What this task involves>
With the images set aside, retype every record below character for character.

# # # #

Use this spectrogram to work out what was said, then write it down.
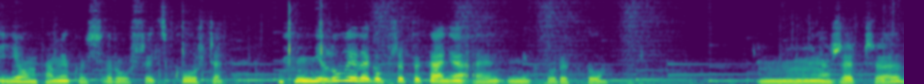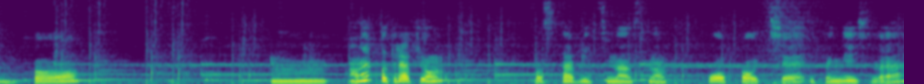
ją tam jakoś ruszyć. Kurczę. Nie lubię tego przepychania e, niektórych tu mm, rzeczy, bo mm, one potrafią postawić nas na kłopocie i to nieźle.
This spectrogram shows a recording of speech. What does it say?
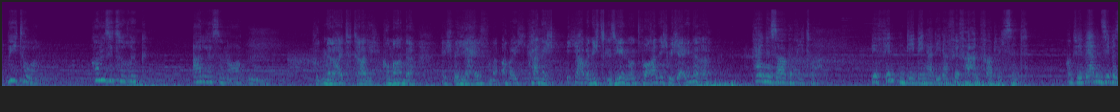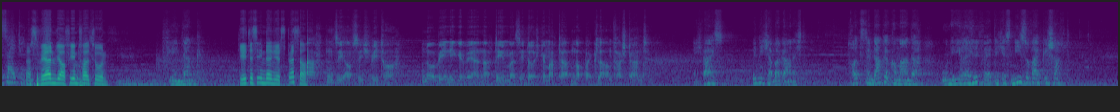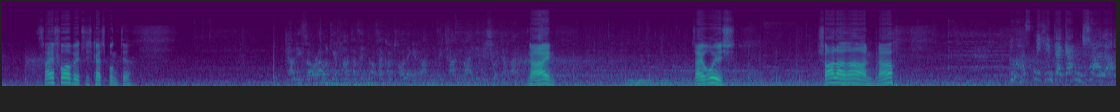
Vitor, kommen Sie zurück. Alles in Ordnung. Tut mir leid, Tali, Commander. Ich will ja helfen, aber ich kann nicht. Ich habe nichts gesehen und woran ich mich erinnere... Keine Sorge, Vitor. Wir finden die Dinger, die dafür verantwortlich sind. Und wir werden sie beseitigen. Das werden wir auf jeden Fall tun. Vielen Dank. Geht es Ihnen denn jetzt besser? Achten Sie auf sich, Vitor. Nur wenige wären nach dem, was Sie durchgemacht haben, noch bei klarem Verstand. Ich weiß, bin ich aber gar nicht. Trotzdem danke, Commander. Ohne Ihre Hilfe hätte ich es nie so weit geschafft. Zwei Vorbildlichkeitspunkte. Talisora und ihr Vater sind außer Kontrolle geraten. Sie tragen beide die Schuld daran. Nein. Sei ruhig. Schalaran, na? Du hast mich hintergangen, Schala.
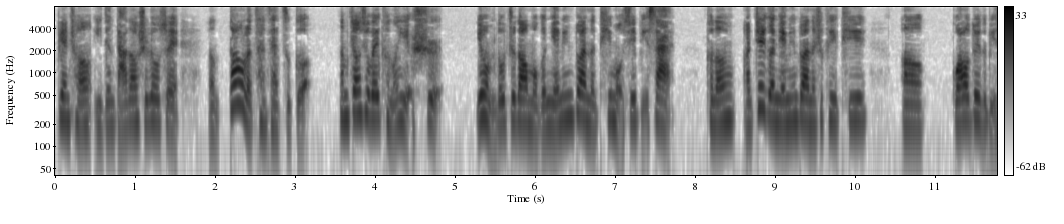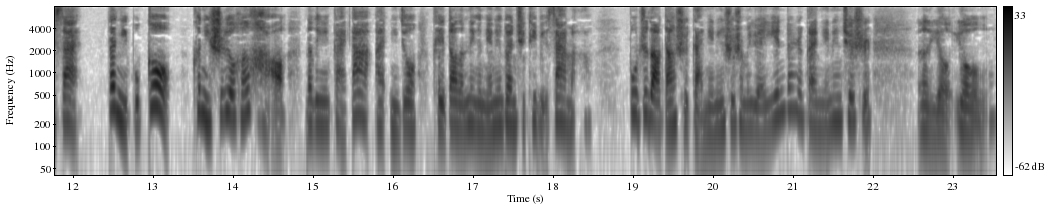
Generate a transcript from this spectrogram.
变成已经达到十六岁，嗯，到了参赛资格。那么张秀伟可能也是，因为我们都知道某个年龄段的踢某些比赛。可能啊，这个年龄段的是可以踢，呃，国奥队的比赛，但你不够，可你实力又很好，那给你改大，哎，你就可以到了那个年龄段去踢比赛嘛。不知道当时改年龄是什么原因，但是改年龄确实，嗯，有有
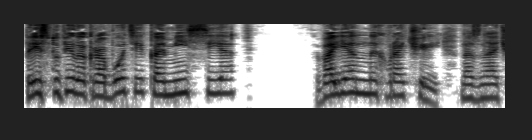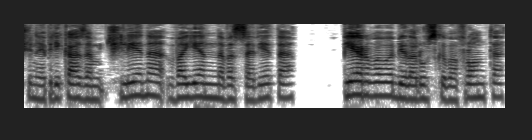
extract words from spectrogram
Приступила к работе комиссия военных врачей, назначенная приказом члена военного совета Первого Белорусского фронта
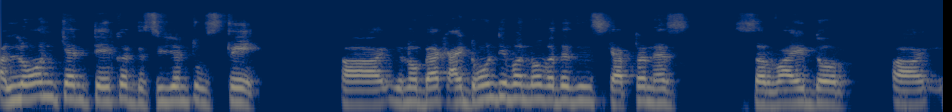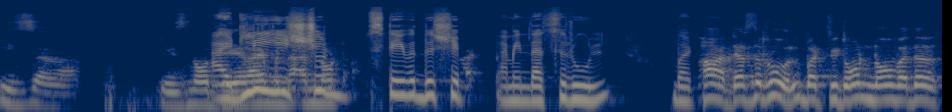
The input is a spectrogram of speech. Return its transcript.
alone can take a decision to stay. Uh, you know, back. I don't even know whether this captain has survived or uh, is uh, is not. Ideally, there. I mean, he should not, stay with the ship. I mean, that's the rule. But ah, that's the rule. But we don't know whether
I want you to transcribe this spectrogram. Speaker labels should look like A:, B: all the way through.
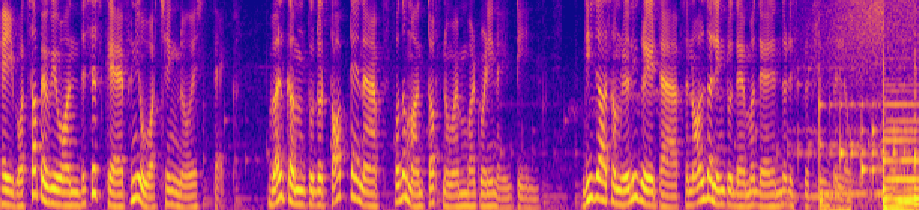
A: Hey, what's up everyone? This is Kev and you're watching Nois Tech. Welcome to the top 10 apps for the month of November 2019. These are some really great apps and all the link to them are there in the description below.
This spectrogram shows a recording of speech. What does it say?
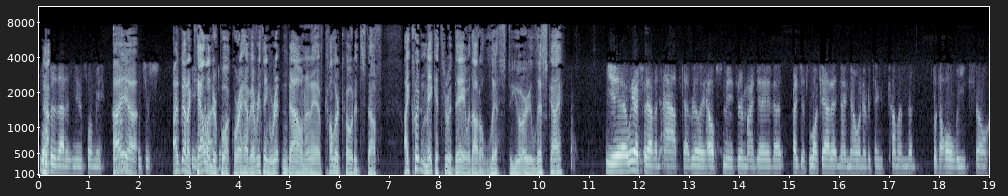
a little now, bit of that is new for me. I um, uh, it's just I've got a calendar book where I have everything written down and I have color coded stuff. I couldn't make it through a day without a list. Do you are you a list guy? Yeah, we actually have an app that really helps me through my day that I just look at it and I know when everything's coming for the whole week. So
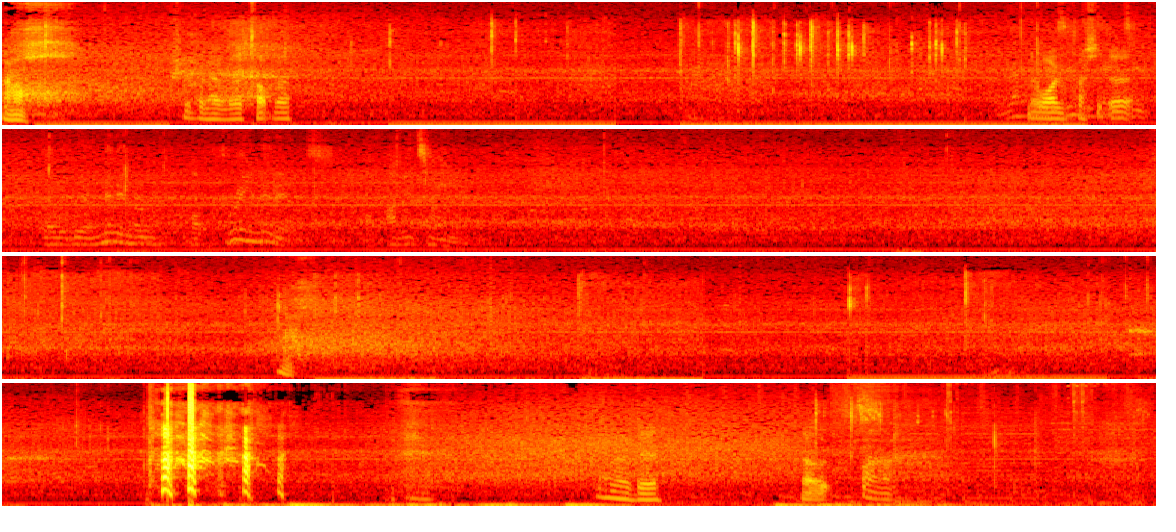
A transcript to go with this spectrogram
Oh, should have been over the top there. No, one pass it there? There will be a minimum of three minutes of added time. Oh dear. Oh, ah.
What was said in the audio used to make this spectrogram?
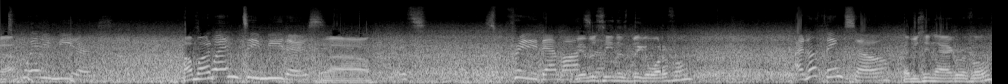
Yeah. 20 meters. How much? 20 meters. Wow. It's, it's pretty damn awesome. Have you ever seen this big a waterfall? I don't think so. Have you seen Niagara Falls?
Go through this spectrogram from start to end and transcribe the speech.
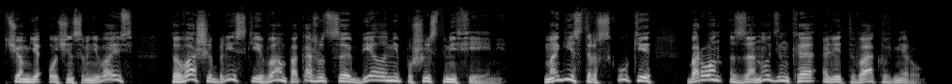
в чем я очень сомневаюсь, то ваши близкие вам покажутся белыми пушистыми феями. Магистр скуки, барон Зануденко, Литвак в миру.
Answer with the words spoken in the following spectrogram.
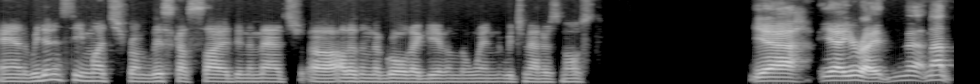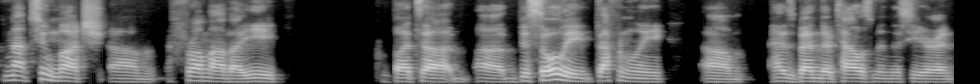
And we didn't see much from Lisca's side in the match, uh, other than the goal that gave them the win, which matters most. Yeah, yeah, you're right. Not not, not too much um, from Avaí, but uh, uh, Bissoli definitely um, has been their talisman this year, and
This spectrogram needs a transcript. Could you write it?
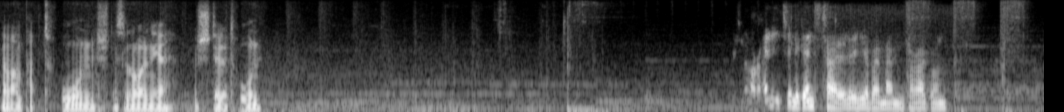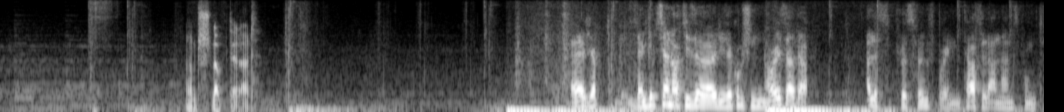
Wir haben ein paar Truhen, Schlüssel holen hier, stille Truhen. Ich nur noch ein Intelligenzteil hier bei meinem Paragon. Dann schnappt er das. Äh, ich hab, dann gibt's ja noch diese, diese komischen Häuser da. Alles plus 5 bringen. Tafelanhangspunkt.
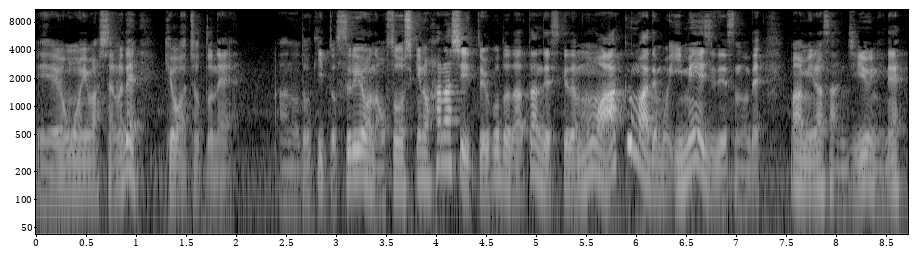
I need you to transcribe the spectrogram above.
えー、思いましたので今日はちょっとねあのドキッとするようなお葬式の話ということだったんですけどもあくまでもイメージですので、まあ、皆さん自由にね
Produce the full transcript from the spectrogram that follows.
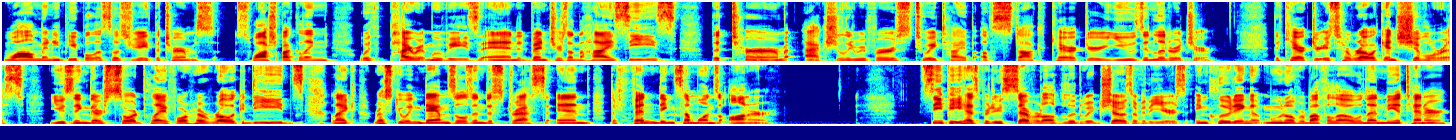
While many people associate the terms swashbuckling with pirate movies and adventures on the high seas, the term actually refers to a type of stock character used in literature. The character is heroic and chivalrous, using their swordplay for heroic deeds like rescuing damsels in distress and defending someone's honor. CP has produced several of Ludwig's shows over the years, including Moon Over Buffalo, Lend Me a Tenor,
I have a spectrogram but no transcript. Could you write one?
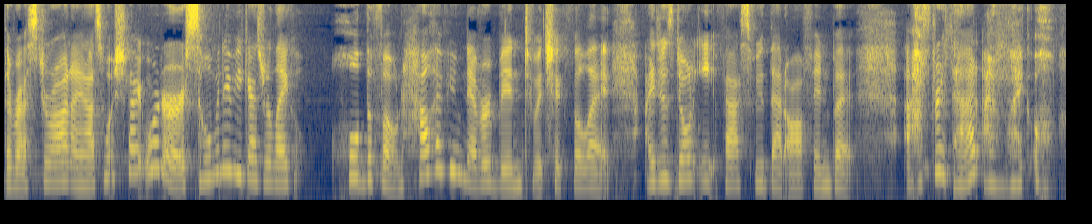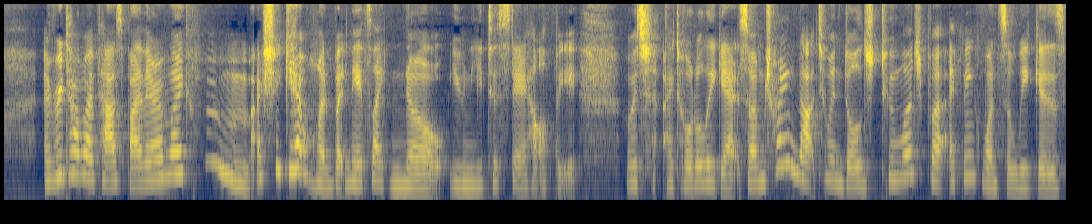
the restaurant. I asked, What should I order? So many of you guys were like, hold the phone. How have you never been to a Chick fil A? I just don't eat fast food that often, but after that, I'm like, oh, every time I pass by there, I'm like, hmm, I should get one. But Nate's like, no, you need to stay healthy, which I totally get. So I'm trying not to indulge too much, but I think once a week is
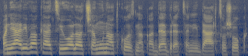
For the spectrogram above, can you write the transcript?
A nyári vakáció alatt sem unatkoznak a debreceni dárcosok.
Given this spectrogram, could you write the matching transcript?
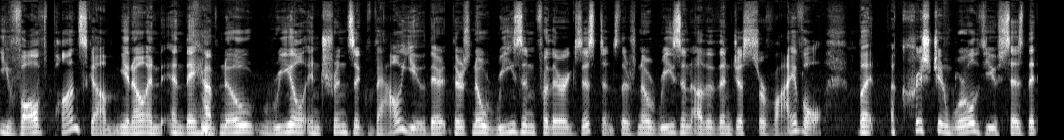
evolved pond scum you know and and they have no real intrinsic value. There, there's no reason for their existence. There's no reason other than just survival. But a christian worldview says that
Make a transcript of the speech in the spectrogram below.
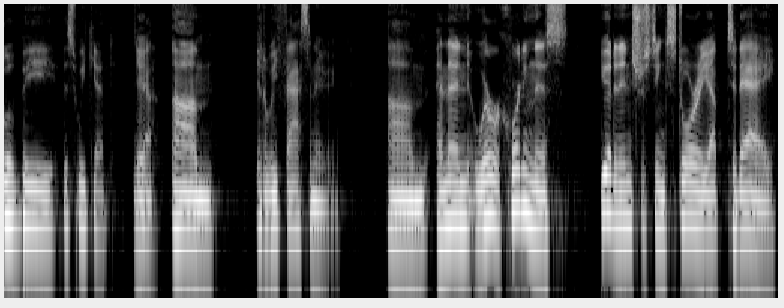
will be this weekend. Yeah. Um, it'll be fascinating. Um, and then we're recording this. You had an interesting story up today.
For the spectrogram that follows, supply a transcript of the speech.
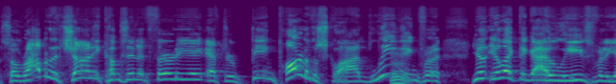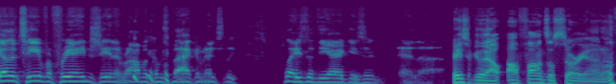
so Robin Achani comes in at 38 after being part of the squad, Mm. leaving for you're, you're like the guy who leaves for the other team for free agency, and then Robin comes back eventually, plays with the Yankees, and, and uh, Basically, Al- Alfonso Soriano.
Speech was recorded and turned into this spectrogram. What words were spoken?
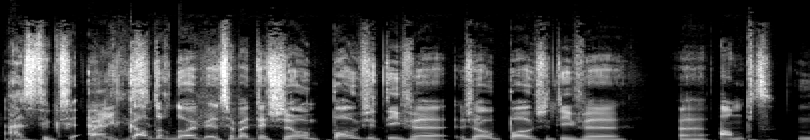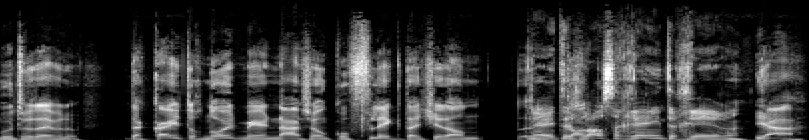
Ja, het is natuurlijk Maar je kan toch nooit zeg maar, Het is zo'n positieve, zo'n positieve eh, ambt, moeten we het even noemen. Daar kan je toch nooit meer na zo'n conflict dat je dan... eh, Nee, het is dan- lastig reïntegreren. Ja,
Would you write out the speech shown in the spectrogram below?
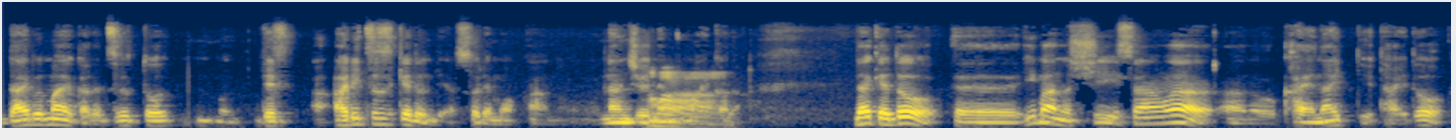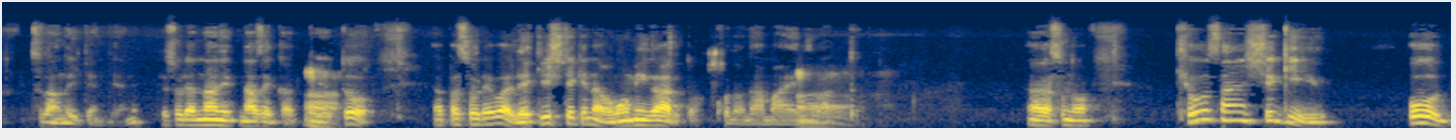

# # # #

Response to the task>
Use this spectrogram to work out what was said, then write it down.
ją tam jakoś ruszyć. Kurczę. Nie lubię tego przepychania e, niektórych tu mm, rzeczy, bo mm, one potrafią postawić nas na kłopocie i to nieźle.
This spectrogram shows a recording of speech. What does it say?
Vitor, kommen Sie zurück. Alles in Ordnung. Tut mir leid, Tali, Commander. Ich will ja helfen, aber ich kann nicht. Ich habe nichts gesehen und woran ich mich erinnere... Keine Sorge, Vitor. Wir finden die Dinger, die dafür verantwortlich sind. Und wir werden sie beseitigen. Das werden wir auf jeden Fall tun. Vielen Dank. Geht es Ihnen denn jetzt besser? Achten Sie auf sich, Vitor. Nur wenige wären nach dem, was Sie durchgemacht haben, noch bei klarem Verstand. Ich weiß, bin ich aber gar nicht. Trotzdem danke, Commander. Ohne Ihre Hilfe hätte ich es nie so weit geschafft. Zwei Vorbildlichkeitspunkte. Talisora und ihr Vater sind außer Kontrolle geraten. Sie tragen beide die Schuld daran. Nein. Sei ruhig. Schalaran, na? Du hast mich hintergangen, Schala.
Generate a transcript from this spectrogram.
变成已经达到十六岁，嗯，到了参赛资格。那么张秀伟可能也是，因为我们都知道某个年龄段的踢某些比赛。可能啊，这个年龄段的是可以踢，呃，国奥队的比赛，但你不够，可你实力又很好，那给你改大，哎，你就可以到了那个年龄段去踢比赛嘛。不知道当时改年龄是什么原因，但是改年龄确实，嗯，有有
extract words from spectrogram
Приступила к работе комиссия военных врачей, назначенная приказом члена военного совета Первого Белорусского фронта
The input is a spectrogram of speech. Return its transcript.
alone can take a decision to stay. Uh, you know, back. I don't even know whether this captain has survived or uh, is uh, is not. Ideally, there. I mean, he should not, stay with the ship. I mean, that's the rule. But ah, that's the rule. But we don't know whether
I want you to transcribe this spectrogram. Speaker labels should look like A:, B: all the way through.
A: Hey, what's up everyone? This is Kev and you're watching Nois Tech. Welcome to the top 10 apps for the month of November 2019. These are some really great apps and all the link to them are there in the description below.
This spectrogram shows a recording of speech. What does it say?
a little now, bit of that is new for me. I um, uh, it's just I've got a calendar book where I have everything written down and I have color coded stuff. I couldn't make it through a day without a list. Do you are you a list guy? Yeah, we actually have an app that really helps me through my day that I just look at it and I know when everything's coming for the whole week. So
A transcript to go with this spectrogram
Oh, should have been over the top there. No, one pass it there? There will be a minimum of three minutes of added time. Oh dear. Oh, ah.
What was said in the audio used to make this spectrogram?
Yeah. 20 meters. How much? 20 meters. Wow. It's, it's pretty damn awesome. Have you ever seen this big a waterfall? I don't think so. Have you seen Niagara Falls?
Go through this spectrogram from start to end and transcribe the speech.
в чем я очень сомневаюсь, то ваши близкие вам покажутся белыми пушистыми феями. Магистр скуки, барон Зануденко, Литвак в миру.
Answer with the words spoken in the following spectrogram.
And we didn't see much from Lisca's side in the match, uh, other than the goal that gave them the win, which matters most. Yeah, yeah, you're right. Not not, not too much um, from Avaí, but uh, uh, Bissoli definitely um, has been their talisman this year, and
This spectrogram needs a transcript. Could you write it?
Wir haben ein paar Truhen, Schlüssel holen hier, stille Truhen. Ich nur noch ein Intelligenzteil hier bei meinem Paragon. Dann schnappt er das. Äh, ich hab, dann gibt's ja noch diese, diese komischen Häuser da. Alles plus 5 bringen. Tafelanhangspunkt.
I need you to transcribe the spectrogram above.
えー、思いましたので今日はちょっとねあのドキッとするようなお葬式の話ということだったんですけどもあくまでもイメージですので、まあ、皆さん自由にね
Produce the full transcript from the spectrogram that follows.
While many people associate the terms swashbuckling with pirate movies and adventures on the high seas, the term actually refers to a type of stock character used in literature. The character is heroic and chivalrous, using their swordplay for heroic deeds like rescuing damsels in distress and defending someone's honor. CP has produced several of Ludwig's shows over the years, including Moon Over Buffalo, Lend Me a Tenor,
I have a spectrogram but no transcript. Could you write one?
the restaurant. I asked, What should I order? So many of you guys were like, hold the phone. How have you never been to a Chick fil A? I just don't eat fast food that often, but after that, I'm like, oh, every time I pass by there, I'm like, hmm, I should get one. But Nate's like, no, you need to stay healthy, which I totally get. So I'm trying not to indulge too much, but I think once a week is
For the spectrogram above, can you write the transcript?
A nyári vakáció alatt sem unatkoznak a debreceni dárcosok.
Given this spectrogram, could you write the matching transcript?
evolved pond scum you know and and they have no real intrinsic value. There, there's no reason for their existence. There's no reason other than just survival. But a christian worldview says that
Make a transcript of the speech in the spectrogram below.
will be this weekend. Yeah. Um, it'll be fascinating. Um, and then we're recording this. You had an interesting story up today.
For the spectrogram that follows, supply a transcript of the speech.
so Robin Achani comes in at 38 after being part of the squad, Mm. leaving for you're, you're like the guy who leaves for the other team for free agency, and then Robin comes back eventually, plays with the Yankees, and, and uh, Basically, Al- Alfonso Soriano.
Speech was recorded and turned into this spectrogram. What words were spoken?
Ja, het is natuurlijk Maar je kan toch nooit zeg maar, Het is zo'n positieve, zo'n positieve eh, ambt, moeten we het even noemen. Daar kan je toch nooit meer na zo'n conflict dat je dan... eh, Nee, het is dan- lastig reïntegreren. Ja,
Would you write out the speech shown in the spectrogram below?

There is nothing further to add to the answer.